- A series of Crises that build tension
- A Climax
- A Resolution (or Conclusion)
How effectively you create drama, intrigue, conflict, and tension, determines whether you can grab readers from the start and keep them to the end.
This is the engine of fiction and crucial to effective nonfiction as well.
Readers crave conflict and what results from it.
If everything in your plot is going well and everyone is agreeing, you’ll quickly bore your reader—the cardinal sin of writing.
If two characters are chatting amiably and the scene feels flat (which it will), inject conflict. Have one say something that makes the other storm out, revealing a deep-seated rift.
Readers will stay with you to find out what it’s all about.
Whether you’re an Outliner or a Pantser like me (one who writes by the seat of your pants), you must have an idea where your story is going.
How you expect the story to end should inform every scene and chapter. It may change, evolve, and grow as you and your characters do, but never leave it to chance.
Keep your lead character center stage to the very end. Everything he learns through all the complications you plunged him into should, in the end, allow him to rise to the occasion and succeed.
If you get near the end and something’s missing, don’t rush it. Give your ending a few days, even a few weeks if necessary.
Read through everything you’ve written. Take a long walk. Think about it. Sleep on it. Jot notes. Let your subconscious work. Play what-if games. Reach for the heart, and deliver a satisfying ending that resonates.
Give your readers a payoff for their investment by making it unforgettable.
Creative Writing Examples
- Short Story
- Narrative nonfiction
- Song lyrics
Creative Writing Tips
In How to Write a Novel, I cover each step of the writing process:

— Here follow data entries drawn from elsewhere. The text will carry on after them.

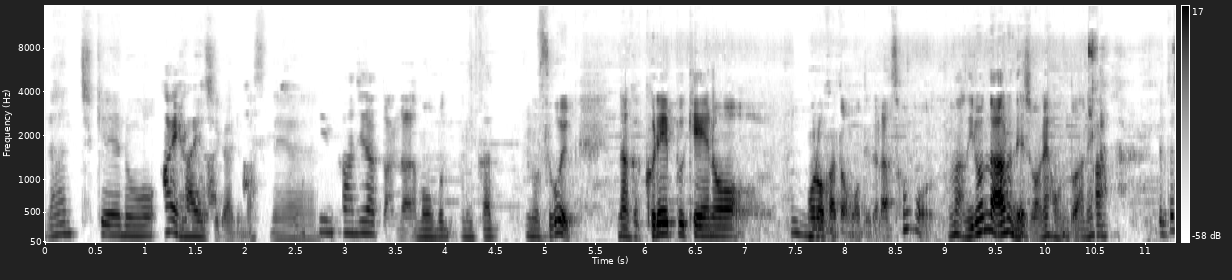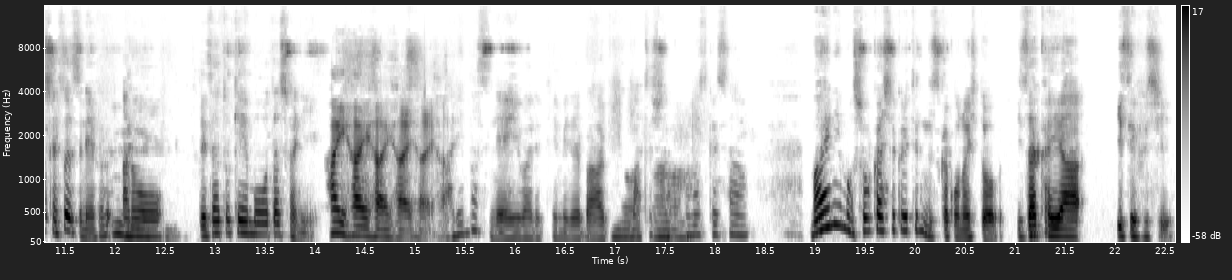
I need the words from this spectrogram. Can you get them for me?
ランチ系のイメはいはいはいージがありますねそう。いう感じだったんだ。もう、むか、のすごい、なんかクレープ系のものかと思ってたら、そう、まあいろんなあるんでしょうね、本当はね。あでも確かにそうですね。んあの、デザート系も確かにはいはいはいはいはいはありますね、言われてみれば。ん私のこのすけさん。前にも紹介してくれてるんですか、この人。居酒屋伊勢富士。い。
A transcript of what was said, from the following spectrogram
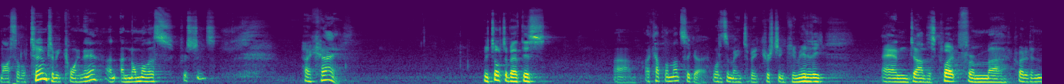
nice little term to be coined there an- anomalous Christians. Okay, we talked about this um, a couple of months ago. What does it mean to be Christian community? And um, this quote from uh, quoted in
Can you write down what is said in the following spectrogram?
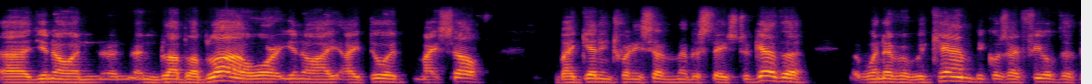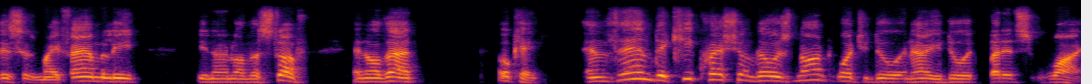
uh, you know, and, and, and, blah, blah, blah. Or, you know, I, I do it myself by getting 27 member states together whenever we can because I feel that this is my family, you know, and all the stuff and all that. Okay. And then the key question, though, is not what you do and how you do it, but it's why.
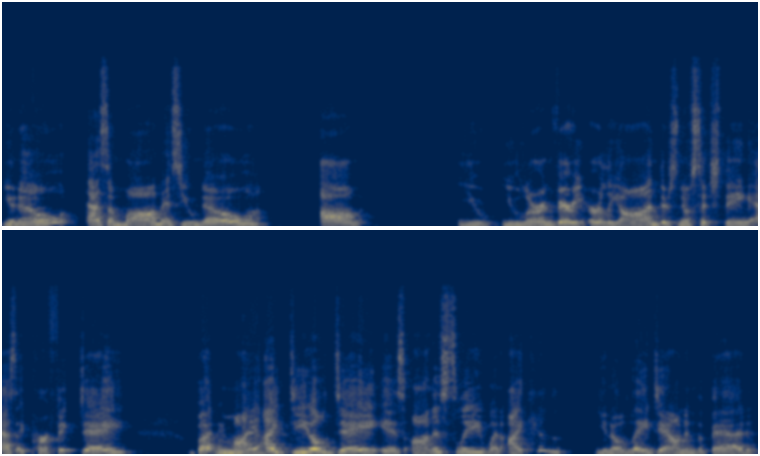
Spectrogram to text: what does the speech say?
you know as a mom as you know um, you you learn very early on there's no such thing as a perfect day but mm-hmm. my ideal day is honestly when i can you know, lay down in the bed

- Come up with a great story idea.
- Determine whether you’re an Outliner or a Pantser.
- Create an unforgettable main character.
- Expand your idea into a plot.
- Do your research.
- Choose your Voice and Point of View.
- Start in medias res (in the midst of things).
- Intensify your main character’s problems.
- Make the predicament appear hopeless.
- Bring it all to a climax.
- Leave readers wholly satisfied.
More to Think About
1. Carry a writing pad, electronic or otherwise. I like the famous Moleskine™ notebook.
Ideas can come at any moment. Record ideas for:
- Anything that might expand your story
2. Start small.
Take time to build your craft and hone your skills on smaller projects before you try to write a book.
Journal. Write a newsletter. Start a blog. Write short stories. Submit articles to magazines, newspapers, or e-zines.
Take a night school or online course in journalism or creative writing. Attend a writers conference.
3. Throw perfection to the wind.
Separate your writing from your editing.
Anytime you’re writing a first draft, take off your perfectionist cap. You can return to editor mode to your heart’s content while revising, but for now, just write the story.
Separate these tasks and watch your daily production soar.
Time to Get to Work
Few pleasures in life compare to getting lost in a great story.
Learn how to write creatively, and the characters you birth have the potential to live in hearts for years.